• **Work order**: The result should be a word-for-word retyping of the entries below, free of pictures.

• **Dataset excerpts**:
○ ○ ○

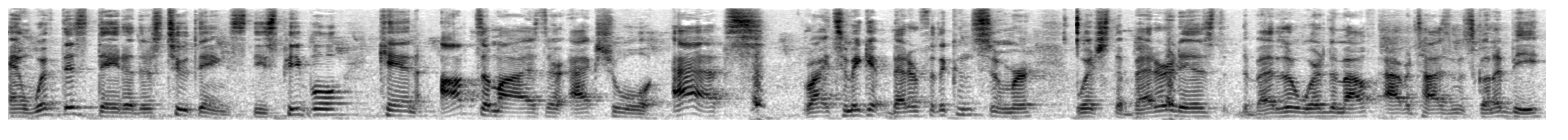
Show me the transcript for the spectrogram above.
And with this data, there's two things. These people can optimize their actual apps, right, to make it better for the consumer, which the better it is, the better the word of mouth advertisement is gonna be,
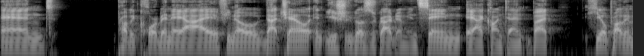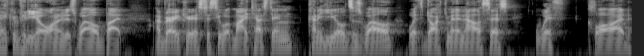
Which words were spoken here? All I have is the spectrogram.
and probably Corbin AI, if you know that channel, and you should go subscribe to him. Insane AI content, but he'll probably make a video on it as well. But I'm very curious to see what my testing kind of yields as well with document analysis with Claude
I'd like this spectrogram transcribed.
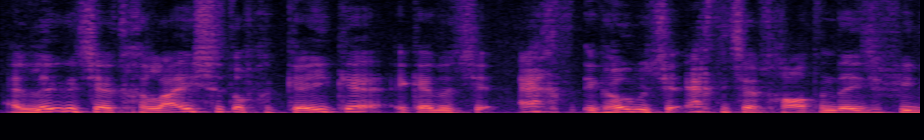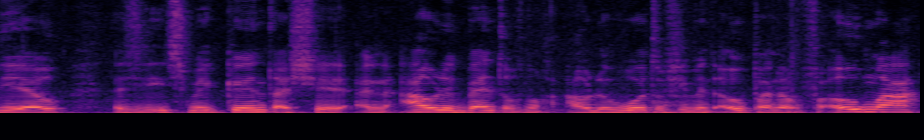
En leuk dat je hebt geluisterd of gekeken. Ik, heb dat je echt, ik hoop dat je echt iets hebt gehad in deze video. Dat je er iets mee kunt als je een ouder bent of nog ouder wordt. Of je bent opa of oma.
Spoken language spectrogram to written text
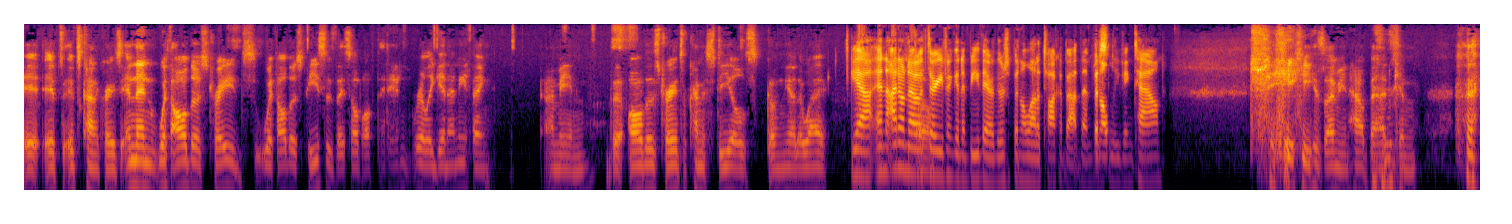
It, it's it's kind of crazy and then with all those trades with all those pieces they sold off they didn't really get anything i mean the, all those trades are kind of steals going the other way Yeah, and I don't know So- if they're even going to be there. There's been a lot of talk about them just leaving town. jeez i mean how bad can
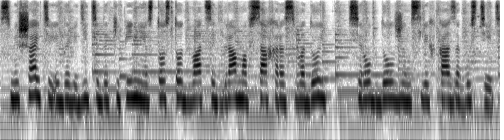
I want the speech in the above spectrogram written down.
Смешайте и доведите до кипения 100-120 граммов сахара с водой, сироп должен слегка загустеть.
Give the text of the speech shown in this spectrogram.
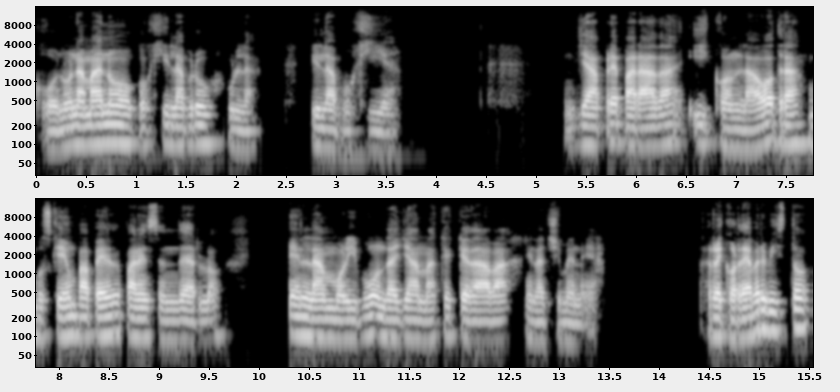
Con una mano cogí la brújula y la bujía ya preparada y con la otra busqué un papel para encenderlo en la moribunda llama que quedaba en la chimenea. Recordé haber visto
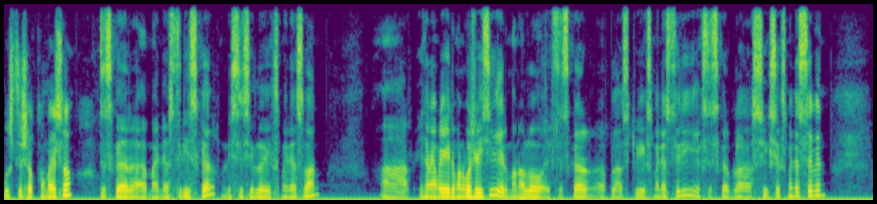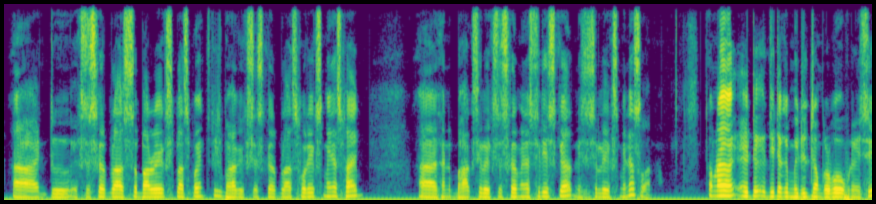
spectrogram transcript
বুঝতে সক্ষম হয়েছ। স্কোয়ার মাইনাস থ্রি স্কোয়ার নিচে ছিল এক্স মাইনাস ওয়ান আর এখানে আমরা এর মান বসাইছি। এর মান হলো x square plus two x minus three, x square plus six, x minus seven into x square plus বারো এক্স প্লাস পঁয়ত্রিশ ভাগ x square plus four x minus five. এখানে ভাগ ছিল x square minus three square, নিচে ছিল এক্স মাইনাস ওয়ান। তো আমরা এই দুইটাকে মিডিল টার্ম করব, উপরে নিচে।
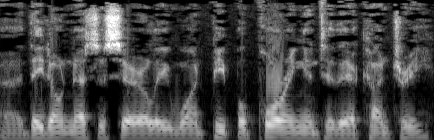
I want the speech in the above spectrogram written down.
Uh, they don't necessarily want people pouring into their country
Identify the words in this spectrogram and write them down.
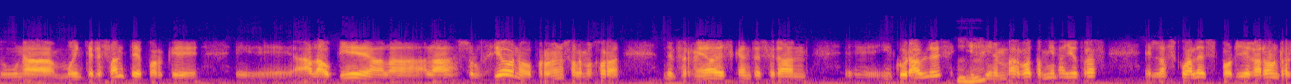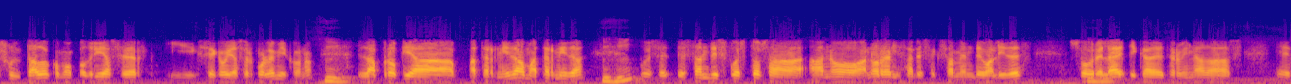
una muy interesante porque eh, ha dado pie a la, a la, solución o por lo menos a la mejora de enfermedades que antes eran eh, incurables y sin embargo también hay otras en las cuales por llegar a un resultado como podría ser y sé que voy a ser polémico, ¿no? Mm. La propia paternidad o maternidad, pues eh, están dispuestos a, no a no realizar ese examen de validez sobre la ética de determinadas eh,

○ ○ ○

• **Solution to this exercise**:
Show me the transcript for the spectrogram above.
And with this data, there's two things. These people can optimize their actual apps, right, to make it better for the consumer, which the better it is, the better the word of mouth advertisement is gonna be,
Which words were spoken here? All I have is the spectrogram.
and probably Corbin AI, if you know that channel, and you should go subscribe to him. Insane AI content, but he'll probably make a video on it as well. But I'm very curious to see what my testing kind of yields as well with document analysis with Claude
I'd like this spectrogram transcribed.
En leuk dat je hebt geluisterd of gekeken. Ik, heb dat je echt, ik hoop dat je echt iets hebt gehad in deze video. Dat je er iets mee kunt als je een ouder bent of nog ouder wordt. Of je bent opa of oma.
Spoken language spectrogram to written text
It, it's it's kind of crazy and then with all those trades with all those pieces they sold off they didn't really get anything i mean the, all those trades are kind of steals going the other way Yeah, and I don't know So- if they're even going to be there. There's been a lot of talk about them just leaving town. jeez i mean how bad can
I want the speech in the above spectrogram written down.
Смешайте и доведите до кипения 100-120 граммов сахара с водой, сироп должен слегка загустеть.
Give the text of the speech shown in this spectrogram.
Con una mano cogí la brújula y la bujía ya preparada y con la otra busqué un papel para encenderlo en la moribunda llama que quedaba en la chimenea. Recordé haber visto
spectrogram transcript
বুঝতে সক্ষম হয়েছ। স্কোয়ার মাইনাস থ্রি স্কোয়ার নিচে ছিল এক্স মাইনাস ওয়ান আর এখানে আমরা এর মান বসাইছি। এর মান হলো x square plus two x minus three, x square plus six, x minus seven into x square plus বারো এক্স প্লাস পঁয়ত্রিশ ভাগ x square plus four x minus five. এখানে ভাগ ছিল x square minus three square, নিচে ছিল এক্স মাইনাস ওয়ান। তো আমরা এই দুইটাকে মিডিল টার্ম করব, উপরে নিচে।
I want the speech in the above spectrogram written down.
Uh, they don't necessarily want people pouring into their country
Identify the words in this spectrogram and write them down.
una muy interesante porque eh, ha dado pie a la, a la, solución o por lo menos a la mejora de enfermedades que antes eran eh, incurables y sin embargo también hay otras en las cuales por llegar a un resultado como podría ser y sé que voy a ser polémico, ¿no? Mm. La propia paternidad o maternidad, pues eh, están dispuestos a, no a no realizar ese examen de validez sobre la ética de determinadas eh,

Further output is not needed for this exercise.